I am a big fan of the sceptic Michael Shermer’s work. Since reading Why People Believe Weird Things: Pseudoscience, Superstition, and Other Confusions of Our Time some twenty years I have read The Borderlands of Science: Where Sense Meets Nonsense, How We Believe: The Search for God in an Age of Science, The Science of Good and Evil: Why People Cheat, Gossip, Care, Share, and Follow the Golden Rule, The Mind of The Market: Compassionate Apes, Competitive Humans, and Other Tales from Evolutionary Economics, The Believing Brain: From Ghosts and Gods to Politics and Conspiracies—How We Construct Beliefs and Reinforce Them as Truths and The Moral Arc: How Science and Reason Lead Humanity toward Truth, Justice, and Freedom. Apart from liking long titles, he is an excellent proponent of the sceptical point of view. In this book he goes in search of what drives our belief in life after death. He does explore religious worldviews, but he seems especially interested in the scientific quest for immortality, the world of extentionists, extropians, transhumanists, cryonicists, and mind-uploaders. I did read Mark O’Connell’s To Be a Machine: Adventures Among Cyborgs, Utopians, Hackers, and the Futurists Solving the Modest Problem of Death last year, but I am looking forward to getting Shermer’s take on this. In last year’s summer reading I mentioned that I had been panning to blog about the singularity.

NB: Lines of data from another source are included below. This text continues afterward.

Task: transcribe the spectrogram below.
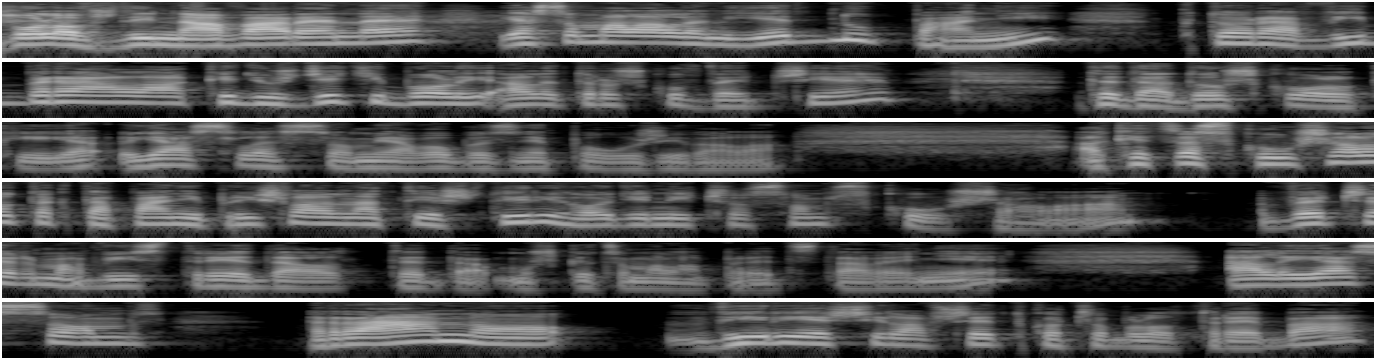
bolo vždy navarené. Ja som mala len jednu pani, ktorá vybrala, keď už deti boli ale trošku väčšie, teda do škôlky, ja, jasle som ja vôbec nepoužívala. A keď sa skúšalo, tak tá pani prišla na tie 4 hodiny, čo som skúšala. Večer ma vystriedal, teda už keď som mala predstavenie, ale ja som ráno vyriešila všetko, čo bolo treba,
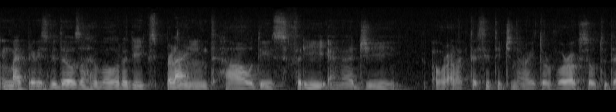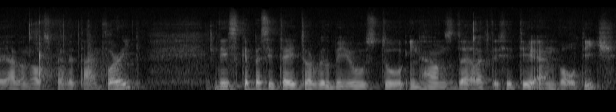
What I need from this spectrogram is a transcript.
in my previous videos I have already explained how this free energy or electricity generator works, so today I will not spend the time for it. This capacitor will be used to enhance the electricity and voltage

I still haven’t got round to it and at this rate I think it may arrive before I actually write about it.
The Black Book – Ian Rankin
I am gradually working my way through Rankin’s oeuvre; this is the fifth Rebus novel, which came out in 1993. After one of his colleagues is brutally attacked and left in a coma John Rebus finds himself in a case involving “a hotel fire, an unidentified body, and a long-forgotten night of terror and murder”.

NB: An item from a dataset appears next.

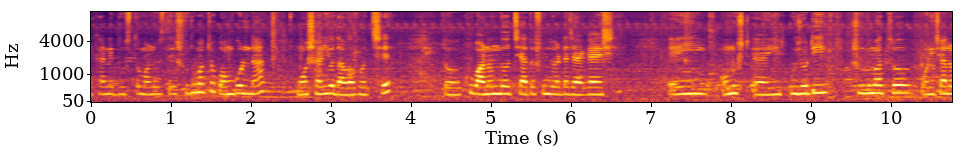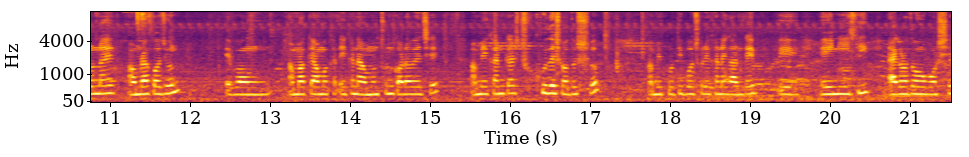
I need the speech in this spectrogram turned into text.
এখানে দুস্থ মানুষদের শুধুমাত্র কম্বল না, মশারিও দেওয়া হচ্ছে। তো খুব আনন্দ হচ্ছে এত সুন্দর একটা জায়গায় এসে। এই অনুষ্ঠ এই পুজোটি শুধুমাত্র পরিচালনায় আমরা কজন এবং আমাকে আমাকে এখানে আমন্ত্রণ করা হয়েছে। আমি এখানকার ক্ষুদে সদস্য। আমি প্রতি বছর এখানে গান গাই। এই নিয়েটি এগারোতম বর্ষে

The Vietnam War- Ken Burns
This is the companion book to the Ken Burns’ Vietnam War ten-part documentary series on PBS. I am a big fan of Burns documentary work and this will help me remember this powerful series, which looks at the conflict from multiple perspectives.

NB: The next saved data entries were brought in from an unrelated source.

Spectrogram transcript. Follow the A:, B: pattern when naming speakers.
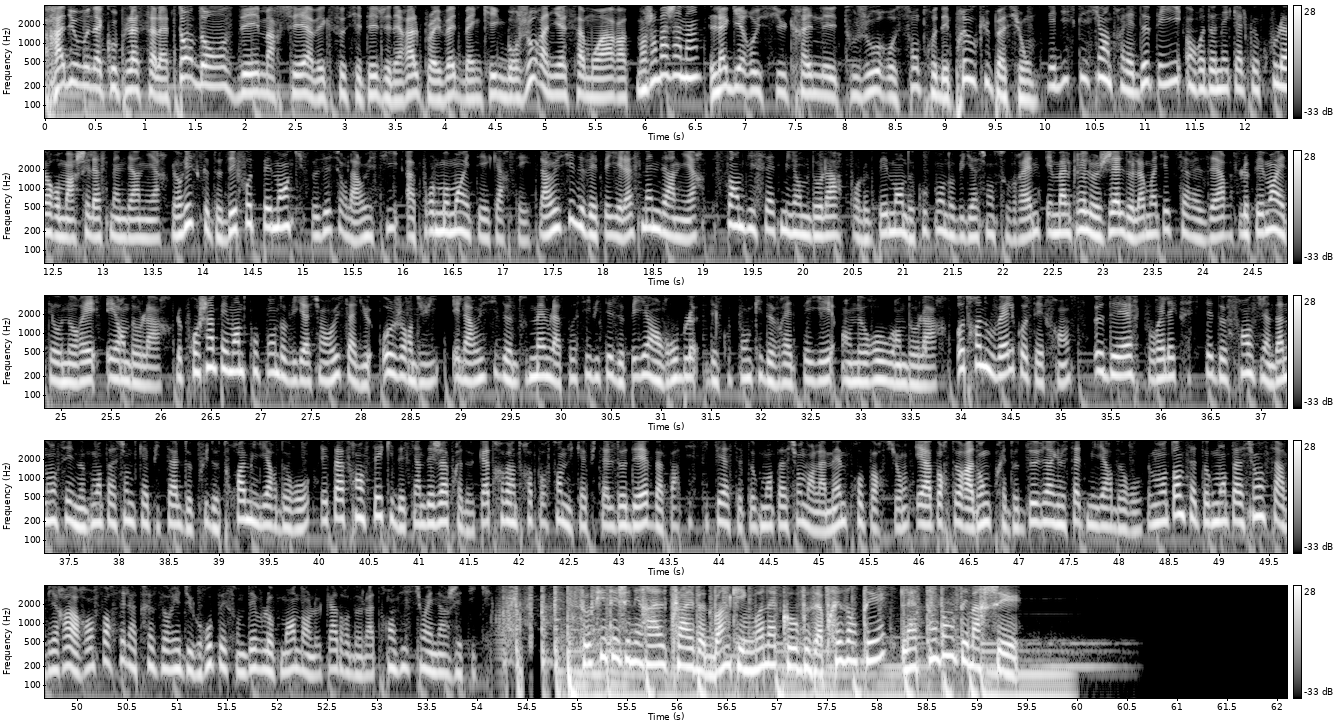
A: Radio Monaco place à la tendance des marchés avec Société Générale Private Banking. Bonjour Agnès Amoir.
B: Bonjour Benjamin.
A: La guerre Russie-Ukraine est toujours au centre des préoccupations.
B: Les discussions entre les deux pays ont redonné quelques couleurs au marché la semaine dernière. Le risque de défaut de paiement qui pesait sur la Russie a pour le moment été écarté. La Russie devait payer la semaine dernière 117 millions de dollars pour le paiement de coupons d'obligations souveraines et malgré le gel de la moitié de ses réserves, le paiement a été honoré et en dollars. Le prochain paiement de coupons d'obligations russes a lieu aujourd'hui et la Russie donne tout de même la possibilité de payer en roubles des coupons qui devraient être payés en euros ou en dollars. Autre nouvelle côté France, EDF pour Électricité de France vient d'annoncer une augmentation de capital de plus de 3 milliards d'euros. L'État français qui détient déjà près de 83% du capital d'EDF va participer à cette augmentation dans la même proportion et apportera donc près de 2,7 milliards d'euros. Le montant de cette augmentation servira à renforcer la trésorerie du groupe et son développement dans le cadre de la transition énergétique.
C: Société Générale Private Banking Monaco vous a présenté la tendance des marchés.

A Life Discarded: 148 Diaries Found in the Trash – Alexander Maters
The author Alexander Masters is an author, screenwriter, and worker with the homeless. I haven’t read Stuart: A Life Backwards, his unconventional biography of Stuart Shorter. As the title implies, the book begins with Shorter’s adult life, going back in time through his troubled childhood, examining how his family, education and disability shaped his life. The book I’m planning to read, A Life Discarded is from 2016. The source of this biography was the 148 diaries that Masters’ friends Dido Davies and Richard Grove, both Cambridge professors, found in a skip. The anonymous author was a prolific diarist, who averaged 2,500 words a day.
Rethink – Steven Poole
I am really interested in innovation and have done a number of posts about its importance. In this book The Guardian’s Steven Poole argues that innovation and progress are often achieved by going back to old ideas and revamping them. The ultimate message seems to be if you want to change the future, you need to begin by looking at the past.
Skin in the Game: Hidden Asymmetries in Daily Life – Nassim Nicholas Taleb
Skin in the Game is Nassim Nicholas Taleb’s fifth book, and I think I have read the previous four – Fooled by Randomness, The Black Swan, The Bed of Procrustes and Antifragile. In his latest work Taleb argues for the importance of players having skin in the game. This is the idea that they should have something at stake, something to lose.
Taleb is not a fan of fund managers that get a percentage on wins, but no penalty for losing, or the war hawks don’t themselves bear any risks of dying during a war which they have championed.
Frankenstein in Baghdad – Ahmed Saadawi
I don’t know too much about this book, but it seems to have transferred Mary Shelley’s work to the aftermath of the US invasion of Iraq. The main character Hadi is a junk peddler who starts to bring home body parts, left in the streets from the day’s explosions. Feeling they deserve a dignified burial, he begins to stitch these bits together. If he can create a whole corpse, he hopes someone will bury it.
Anyway have a great summer and I’ll be back in early October.